* What you need to do
Please restate the records below verbatim, omitting every image they hold.
BEGIN Given records
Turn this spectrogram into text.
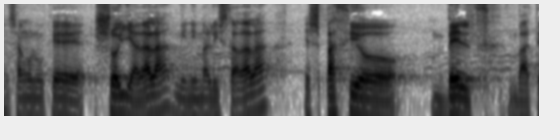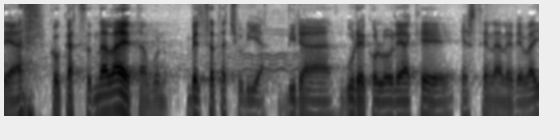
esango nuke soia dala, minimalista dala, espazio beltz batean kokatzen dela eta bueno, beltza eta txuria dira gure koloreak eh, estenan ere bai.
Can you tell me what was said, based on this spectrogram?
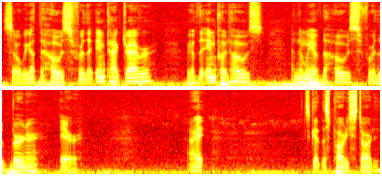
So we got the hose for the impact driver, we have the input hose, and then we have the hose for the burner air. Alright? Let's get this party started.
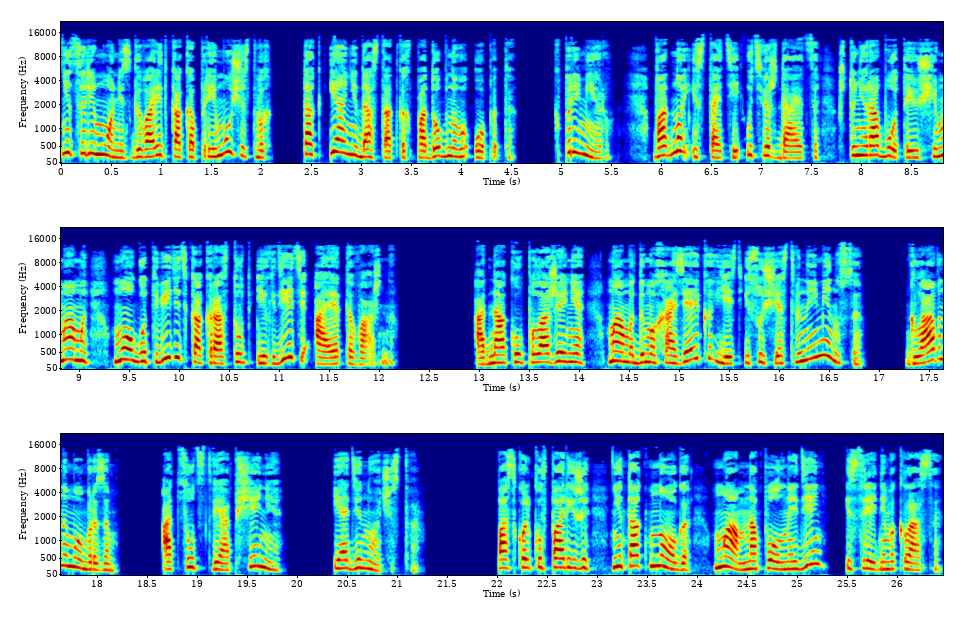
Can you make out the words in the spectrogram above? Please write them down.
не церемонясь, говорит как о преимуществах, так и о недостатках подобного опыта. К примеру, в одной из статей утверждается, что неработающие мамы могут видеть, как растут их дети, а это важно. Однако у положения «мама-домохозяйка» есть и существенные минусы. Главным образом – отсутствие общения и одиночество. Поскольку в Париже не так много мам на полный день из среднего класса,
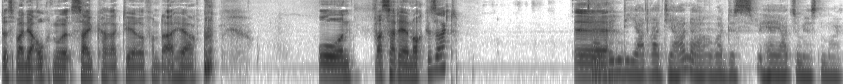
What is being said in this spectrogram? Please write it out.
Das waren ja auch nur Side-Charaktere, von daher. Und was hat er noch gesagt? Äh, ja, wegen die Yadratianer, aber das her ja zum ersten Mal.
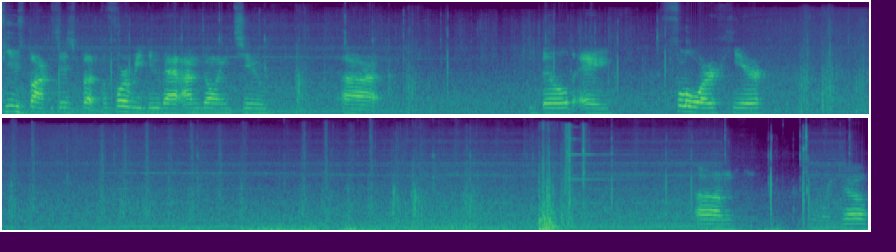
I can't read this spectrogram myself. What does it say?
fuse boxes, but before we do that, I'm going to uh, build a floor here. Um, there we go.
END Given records
* The answer
Turn this spectrogram into text.
esango nuke soia dala, minimalista dala, espazio beltz batean kokatzen dela eta bueno, beltza eta txuria dira gure koloreak eh, estenan ere bai.
Can you tell me what was said, based on this spectrogram?
So we got the hose for the impact driver, we have the input hose, and then we have the hose for the burner air. Alright? Let's get this party started.
Can you make out the words in the spectrogram above? Please write them down.
не церемонясь, говорит как о преимуществах, так и о недостатках подобного опыта. К примеру, в одной из статей утверждается, что неработающие мамы могут видеть, как растут их дети, а это важно. Однако у положения «мама-домохозяйка» есть и существенные минусы. Главным образом – отсутствие общения и одиночество. Поскольку в Париже не так много мам на полный день из среднего класса,
What is being said in this spectrogram? Please write it out.
Das waren ja auch nur Side-Charaktere, von daher. Und was hat er noch gesagt? Äh, ja, wegen die Yadratianer, aber das her ja zum ersten Mal.
I can't read this spectrogram myself. What does it say?
fuse boxes, but before we do that, I'm going to uh, build a floor here. Um, there we go.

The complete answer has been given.